Brian Fitzgerald of Greenpeace has written up a couple of ways his organization is using RSS and has allowed me to reprint his description here for e.politics groupies. Besides straightforward applications such as content distribution across a constellation of sites, Greenpeace is also combining RSS, Technorati, Flickr and Del.icio.us to show the buzz built up around a campaign — neat trick.
I’m more of a fan of what RSS can do in the background, without the user actually having to download an aggregator or work out Firefox bookmarking: that’s fine for the technorati, but a bridge too far for most of our site’s demographic.
I think our most successful implementation of RSS here at Greenpeace has been in a pull function rather than push. We have RSS feeds of our action asks, news and press releases, and display those around in different subsites using feed2js.

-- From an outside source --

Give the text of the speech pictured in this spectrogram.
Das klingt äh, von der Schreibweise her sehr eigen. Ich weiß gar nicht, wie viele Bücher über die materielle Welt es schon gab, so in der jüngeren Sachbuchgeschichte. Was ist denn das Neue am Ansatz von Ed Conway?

For example, the content in “Things you can do now” in the upper right of our home page is pulled from the same feed that the “Things you can do for the planet” on http://forum.greenpeace.org is pulled from, and via a Conduit toolbar (see banner bottom of our page for more on that). That currently provides us a handful of traffic relative to other sources, but highly active and aligned. It’s a nice efficiency move though: we change one XML file to change the content on four different sites.
More interesting to me from an activism point of view has been what we were able to do with RSS in reflecting back the buzz on a campaign: http://www.greenpeace.org/apple/buzz
This page takes an RSS feed from Technorati that monitors mentions of “Greenpeace and Apple” and displays back links and teasers from blogs mentioning the campaign. A second feed monitors flickr and displays a random set of images from a “Greenmyapple” group. A third pulls del.icio.us bookmarks tagged “greenmyapple”. That in particular has given us the ability to flag content that we want to make “sticky” or which hasn’t been tagged properly: you see something you think the community should know about, you tag it “greenmyapple” with del.icio.us, and it shows up in the feed, regardless of whether the author tagged it or not.
I blogged a bit about how we made this page here. Hope this helps.
[P.S. Green my Apple is a finalist in the SXSW awards. If you like what you see, give us a vote!]
Thanks man — good stuff.